Avoid pressuring children to eat. Forcing will only make them more resistant. Let them try small portions and applaud their achievement.

4. Give the proper portion

Give a variety of vegetables and fruits in small servings first. Increase the portion gradually. This will make them feel more free to choose what they want.

5. Be patient

Changing children's eating habits takes time and patience. Don't give up easily, and keep trying in various ways. Give them praise and appreciation whenever they try new vegetables or fruits. This will motivate them to keep trying.

Give your child several choices. You can ask, "Do you want to eat a banana or an orange?" This strategy makes them want to try new things when feel in control. Remember, don't force or scold them if they don't want to do it.

6. Choose fruits and vegetables

Fruit and vegetables are healthy choices. They have any color, shape, texture, or variety. Fresh, frozen, canned, or dried. They can be served raw, cooked, steamed, boiled, fried, or grilled.

Variety is key. Try to select fruits and vegetables in different colors, especially orange, green, and red.

  • Red fruits, such as tomatoes and watermelon, contain lycopene. This substance contains important antioxidants that can help reduce the risk of prostate cancer and heart disease.

  • Spinach, kale, and broccoli are examples of green vegetables. They contain lutein and zeaxanthin, which help improve eye health. Meanwhile, broccoli is one of the best sources of fiber.

    This vegetable strengthens the immune system, improves eyesight, and helps regulate bowel movements.

  • Blue and purple vegetables or fruit, such as blueberries and eggplant, are also high in anthocyanins, which are antioxidants. Antioxidants can help protect the body from free radicals and reduce the risk of cancer and heart disease.

  • White vegetables, such as cauliflower, contain sulforaphane and glucosinolates. These substances have the potential to inhibit the growth of cancer cells.

  • Carrot is an orange vegetable. This vegetable is high in beta-carotene, fiber, potassium, and antioxidants. Oranges are also part of this group due to their high levels of vitamin C, which enhances children's immunity.

Remember to serve vegetables and fruit in hygienic conditions at all times to prevent pesticide and microbial contamination.

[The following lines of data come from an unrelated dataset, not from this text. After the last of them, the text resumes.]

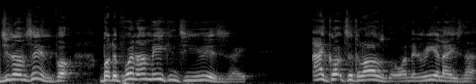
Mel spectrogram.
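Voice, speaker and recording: A man talks at a very fast pace and a high pitch, his animated voice full of lively intonation, big swings in loudness and long, frequent pauses. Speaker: rapper. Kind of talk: casual chat.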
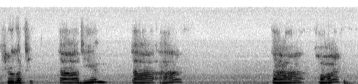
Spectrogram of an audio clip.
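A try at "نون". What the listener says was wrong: তা কেন? নুন, এই যে দেখছেন, তা হলে, তাহলে যে একসাথে হবে, একসাথে হবে।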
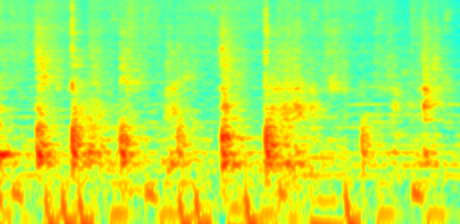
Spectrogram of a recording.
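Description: Grated coconut sautéing in a hot pan as a spatula stirs it, rhythmic scraping strokes about every half second over a constant sizzle.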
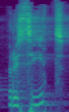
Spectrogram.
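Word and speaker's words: receipt: كيو اللي هو الطابور، ريسيت البي لا تلفظ ريسيت إيصال ريسيف يستلم ريفند استرداد ريتيرن المبلغ العائد ريتيرنز بوليسي سياسة الإرجاع سيرفيس خدمة وشوب أسيستنت مساعد المتجر.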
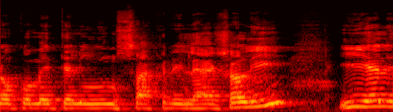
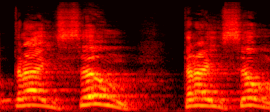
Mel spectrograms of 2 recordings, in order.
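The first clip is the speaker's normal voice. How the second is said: higher, louder mock outcry; retold cry of treason; 6 semitones higher, 5 dB louder than usual. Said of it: "rasgou e gritou".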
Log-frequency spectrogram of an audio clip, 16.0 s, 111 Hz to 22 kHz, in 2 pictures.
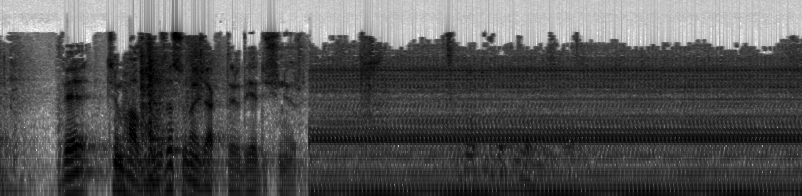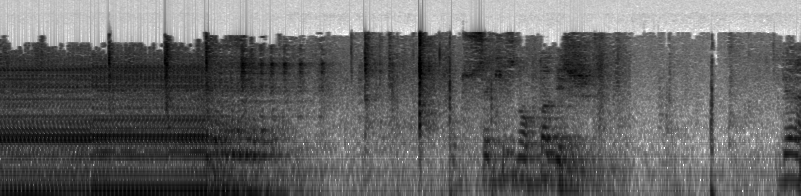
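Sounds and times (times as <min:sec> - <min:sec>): deep pulse: 0:03.1 - 0:10.7
hydraulic machine humming: 0:03.1 - 0:11.0.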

If you need information about vaccinations that suit your child's needs, click WhatsApp or visit the nearest GWS Medika Clinic.

ReferenceBetterHealth. Accessed in 2024. Fruit and Vegetables. Accessed in 2024. Food for Children: Why Fruits and Vegetables are Important National Library of Medicine. Accessed in 2024. Encouraging children to eat more fruit and vegetables: Health vs. descriptive social norm-based messages. Rise and Shine. Accessed in 2024. Increasing Fruits and Vegetables in Your Childs.